::: MATERIAL FOR THIS EXERCISE

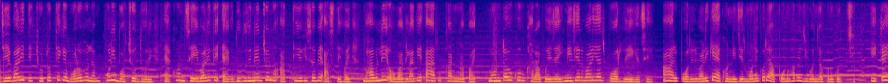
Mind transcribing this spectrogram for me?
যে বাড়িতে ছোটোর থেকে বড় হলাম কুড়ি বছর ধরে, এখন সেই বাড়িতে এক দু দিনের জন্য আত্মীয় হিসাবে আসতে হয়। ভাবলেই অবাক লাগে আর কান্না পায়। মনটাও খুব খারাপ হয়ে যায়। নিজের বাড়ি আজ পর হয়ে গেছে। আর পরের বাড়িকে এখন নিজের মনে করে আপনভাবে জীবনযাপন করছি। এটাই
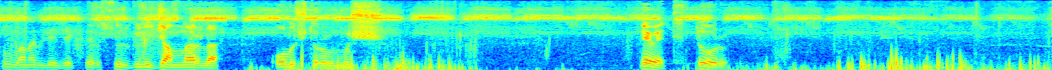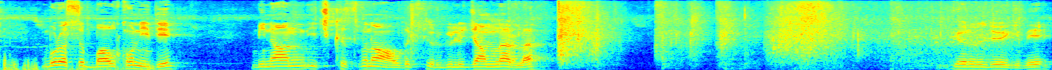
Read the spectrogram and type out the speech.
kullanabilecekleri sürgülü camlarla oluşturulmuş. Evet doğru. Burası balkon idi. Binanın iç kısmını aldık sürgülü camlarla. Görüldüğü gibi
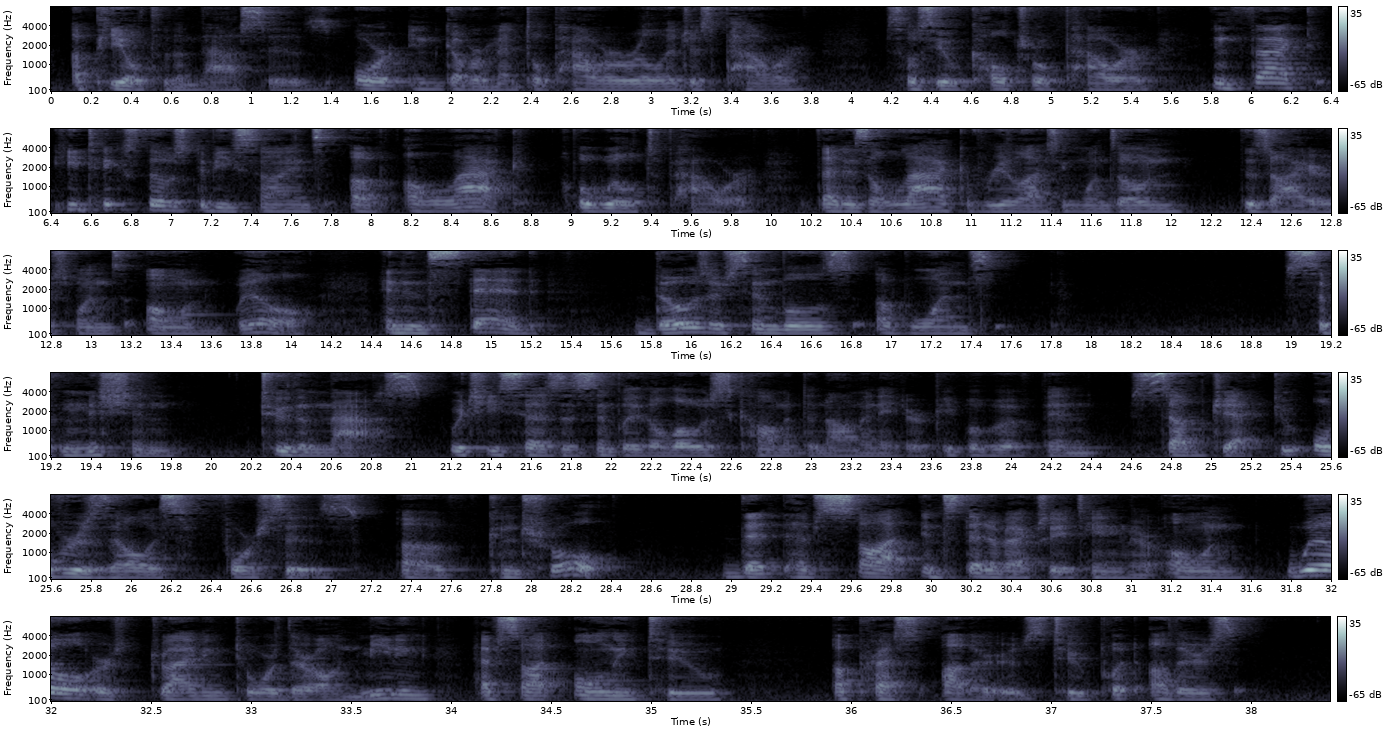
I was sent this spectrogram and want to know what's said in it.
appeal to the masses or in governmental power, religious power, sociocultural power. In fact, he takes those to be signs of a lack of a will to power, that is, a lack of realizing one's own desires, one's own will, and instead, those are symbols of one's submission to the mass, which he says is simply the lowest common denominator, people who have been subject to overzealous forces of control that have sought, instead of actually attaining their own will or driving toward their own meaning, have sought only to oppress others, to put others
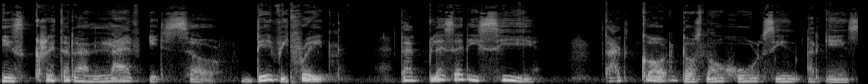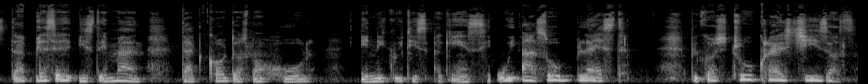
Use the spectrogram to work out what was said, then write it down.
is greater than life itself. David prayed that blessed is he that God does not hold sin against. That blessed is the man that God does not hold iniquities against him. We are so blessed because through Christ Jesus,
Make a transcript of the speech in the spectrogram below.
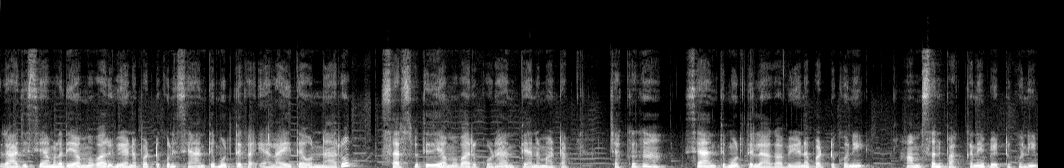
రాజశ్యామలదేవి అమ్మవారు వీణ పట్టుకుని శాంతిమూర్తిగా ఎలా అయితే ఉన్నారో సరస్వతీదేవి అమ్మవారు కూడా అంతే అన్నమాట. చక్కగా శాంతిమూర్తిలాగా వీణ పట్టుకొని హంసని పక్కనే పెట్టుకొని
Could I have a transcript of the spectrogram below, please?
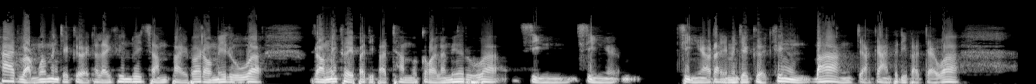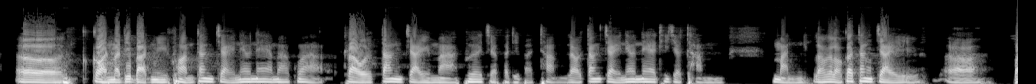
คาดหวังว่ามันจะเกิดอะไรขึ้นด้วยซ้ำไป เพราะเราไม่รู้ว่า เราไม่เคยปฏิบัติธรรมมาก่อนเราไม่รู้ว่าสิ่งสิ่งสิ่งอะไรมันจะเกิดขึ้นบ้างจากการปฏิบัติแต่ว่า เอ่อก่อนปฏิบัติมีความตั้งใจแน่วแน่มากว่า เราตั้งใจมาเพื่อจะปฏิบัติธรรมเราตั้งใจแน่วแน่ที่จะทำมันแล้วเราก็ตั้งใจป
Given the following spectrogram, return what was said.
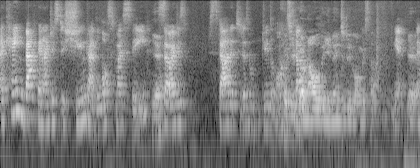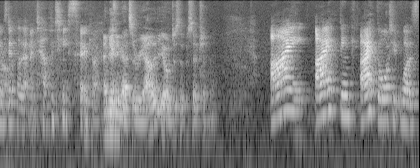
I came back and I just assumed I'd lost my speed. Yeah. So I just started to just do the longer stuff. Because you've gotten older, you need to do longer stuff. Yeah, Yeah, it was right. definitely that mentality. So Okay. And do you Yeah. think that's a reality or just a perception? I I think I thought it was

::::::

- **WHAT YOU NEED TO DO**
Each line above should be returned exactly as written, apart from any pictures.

- **OUTPUT OF THE TASK**
Mind transcribing this spectrogram for me?
যে বাড়িতে ছোটোর থেকে বড় হলাম কুড়ি বছর ধরে, এখন সেই বাড়িতে এক দু দিনের জন্য আত্মীয় হিসাবে আসতে হয়। ভাবলেই অবাক লাগে আর কান্না পায়। মনটাও খুব খারাপ হয়ে যায়। নিজের বাড়ি আজ পর হয়ে গেছে। আর পরের বাড়িকে এখন নিজের মনে করে আপনভাবে জীবনযাপন করছি। এটাই
Read the spectrogram and type out the speech.
kullanabilecekleri sürgülü camlarla oluşturulmuş. Evet doğru. Burası balkon idi. Binanın iç kısmını aldık sürgülü camlarla. Görüldüğü gibi
I was sent this spectrogram and want to know what's said in it.
appeal to the masses or in governmental power, religious power, sociocultural power. In fact, he takes those to be signs of a lack of a will to power, that is, a lack of realizing one's own desires, one's own will, and instead, those are symbols of one's submission to the mass, which he says is simply the lowest common denominator, people who have been subject to overzealous forces of control that have sought, instead of actually attaining their own will or driving toward their own meaning, have sought only to oppress others, to put others
Use the spectrogram to work out what was said, then write it down.
is greater than life itself. David prayed that blessed is he that God does not hold sin against. That blessed is the man that God does not hold iniquities against him. We are so blessed because through Christ Jesus,
Make a transcript of the speech in the spectrogram below.
రాజశ్యామలదేవి అమ్మవారు వీణ పట్టుకుని శాంతిమూర్తిగా ఎలా అయితే ఉన్నారో సరస్వతీదేవి అమ్మవారు కూడా అంతే అన్నమాట. చక్కగా శాంతిమూర్తిలాగా వీణ పట్టుకొని హంసని పక్కనే పెట్టుకొని
Could I have a transcript of the spectrogram below, please?
คาดหวังว่ามันจะเกิดอะไรขึ้นด้วยซ้ำไป เพราะเราไม่รู้ว่า เราไม่เคยปฏิบัติธรรมมาก่อนเราไม่รู้ว่าสิ่งสิ่งสิ่งอะไรมันจะเกิดขึ้นบ้างจากการปฏิบัติแต่ว่า เอ่อก่อนปฏิบัติมีความตั้งใจแน่วแน่มากว่า เราตั้งใจมาเพื่อจะปฏิบัติธรรมเราตั้งใจแน่วแน่ที่จะทำมันแล้วเราก็ตั้งใจป
Given the following spectrogram, return what was said.
I came back and I just assumed I'd lost my speed. Yeah. So I just started to just do the longer stuff. Because you've gotten older, you need to do longer stuff. Yeah, Yeah, it was right. definitely that mentality. So Okay. And do you Yeah. think that's a reality or just a perception? I I think I thought it was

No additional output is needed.